International Energy Agency - IEA

Definition of 'International Energy Agency - IEA'


An international agency which provides policy advice to 28 member countries. The International Energy Agency (IEA) was founded in 1973-74 during an oil crisis in order to help ensure energy security for member nations. The agency's primary mandate is to focus on the policies regarding the "three Es": energy security, economic development and environmental protection.

Investopedia explains 'International Energy Agency - IEA'


An example of one of the IEA's successes is the oil supply crisis of 2005. The crisis was caused by the devastating Hurricane Katrina and was mostly offset by the release of emergency oil stockpiles by IEA member countries. Agreement among IEA members for this type of collective action allows for a more organized response to oil disruptions.

Filed Under: , ,

comments powered by Disqus
Hot Definitions
  1. Through Fund

    A type of target-date retirement fund whose asset allocation includes higher risk and potentially higher return investments "through" the fund's target date and beyond.
  2. Last In, First Out - LIFO

    An asset-management and valuation method that assumes that assets produced or acquired last are the ones that are used, sold or disposed of first.
  3. Variable Universal Life Insurance - VUL

    A form of cash-value life insurance that offers both a death benefit and an investment feature. The premium amount for variable universal life insurance (VUL) is flexible and may be changed by the consumer as needed, though these changes can result in a change in the coverage amount.
  4. Monetary Policy

    The actions of a central bank, currency board or other regulatory committee that determine the size and rate of growth of the money supply, which in turn affects interest rates. Monetary policy is maintained through actions such as increasing the interest rate, or changing the amount of money banks need to keep in the vault (bank reserves).
  5. Weak Shorts

    Traders or investors who hold a short position in a stock or other financial asset who will close it out at the first indication of price strength.
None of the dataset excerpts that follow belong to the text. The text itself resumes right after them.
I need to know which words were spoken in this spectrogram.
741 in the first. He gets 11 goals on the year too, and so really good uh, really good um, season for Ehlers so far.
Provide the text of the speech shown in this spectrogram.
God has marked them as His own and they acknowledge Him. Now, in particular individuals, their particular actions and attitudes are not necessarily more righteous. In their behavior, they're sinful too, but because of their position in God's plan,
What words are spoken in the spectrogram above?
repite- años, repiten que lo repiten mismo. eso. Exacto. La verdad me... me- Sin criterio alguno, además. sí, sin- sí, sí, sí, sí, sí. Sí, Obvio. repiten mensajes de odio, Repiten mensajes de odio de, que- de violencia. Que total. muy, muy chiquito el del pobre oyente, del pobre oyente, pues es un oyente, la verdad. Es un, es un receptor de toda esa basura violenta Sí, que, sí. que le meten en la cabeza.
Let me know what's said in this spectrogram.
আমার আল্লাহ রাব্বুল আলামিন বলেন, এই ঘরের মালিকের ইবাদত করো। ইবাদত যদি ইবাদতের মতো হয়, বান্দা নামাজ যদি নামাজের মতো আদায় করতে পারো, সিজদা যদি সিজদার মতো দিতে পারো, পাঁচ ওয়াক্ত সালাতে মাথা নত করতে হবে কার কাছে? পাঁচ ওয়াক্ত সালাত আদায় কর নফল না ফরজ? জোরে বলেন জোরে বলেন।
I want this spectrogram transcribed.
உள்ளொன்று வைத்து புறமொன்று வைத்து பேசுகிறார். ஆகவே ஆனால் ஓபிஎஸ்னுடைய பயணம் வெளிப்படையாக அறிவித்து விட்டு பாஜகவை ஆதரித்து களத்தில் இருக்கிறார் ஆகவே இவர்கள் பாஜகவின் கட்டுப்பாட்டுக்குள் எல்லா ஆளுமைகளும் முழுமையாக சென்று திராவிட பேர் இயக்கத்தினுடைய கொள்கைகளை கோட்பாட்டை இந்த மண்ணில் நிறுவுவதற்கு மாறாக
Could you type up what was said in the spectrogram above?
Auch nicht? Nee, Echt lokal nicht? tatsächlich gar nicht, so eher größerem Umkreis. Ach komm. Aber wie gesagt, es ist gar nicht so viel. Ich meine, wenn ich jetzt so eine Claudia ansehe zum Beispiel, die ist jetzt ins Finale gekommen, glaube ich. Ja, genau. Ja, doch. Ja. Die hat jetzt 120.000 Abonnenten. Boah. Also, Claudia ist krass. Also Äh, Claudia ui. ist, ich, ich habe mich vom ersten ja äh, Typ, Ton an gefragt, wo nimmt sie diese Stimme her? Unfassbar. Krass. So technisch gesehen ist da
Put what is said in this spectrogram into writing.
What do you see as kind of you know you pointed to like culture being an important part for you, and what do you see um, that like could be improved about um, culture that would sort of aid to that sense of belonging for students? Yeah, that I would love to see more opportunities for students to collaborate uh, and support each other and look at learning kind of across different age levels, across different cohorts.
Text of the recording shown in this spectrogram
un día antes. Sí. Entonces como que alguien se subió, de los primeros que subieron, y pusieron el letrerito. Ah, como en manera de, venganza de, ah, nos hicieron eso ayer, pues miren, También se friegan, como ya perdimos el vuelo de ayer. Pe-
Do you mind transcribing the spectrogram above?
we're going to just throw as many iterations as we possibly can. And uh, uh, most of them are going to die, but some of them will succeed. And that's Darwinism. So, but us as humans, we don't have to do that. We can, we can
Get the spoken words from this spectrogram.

Weak shorts are typically investors with limited financial capacity, which may preclude them from taking on too much risk on a single short position.
  6. Bargain Purchase Option

    An option in a lease agreement that allows the lessee to purchase the leased asset at the end of the lease period at a price substantially below its fair market value. The bargain purchase option is one of four criteria, any one of which, if satisfied, would require the lease to be classified as a capital or financing lease that must be disclosed on the lessee's balance sheet.
Trading Center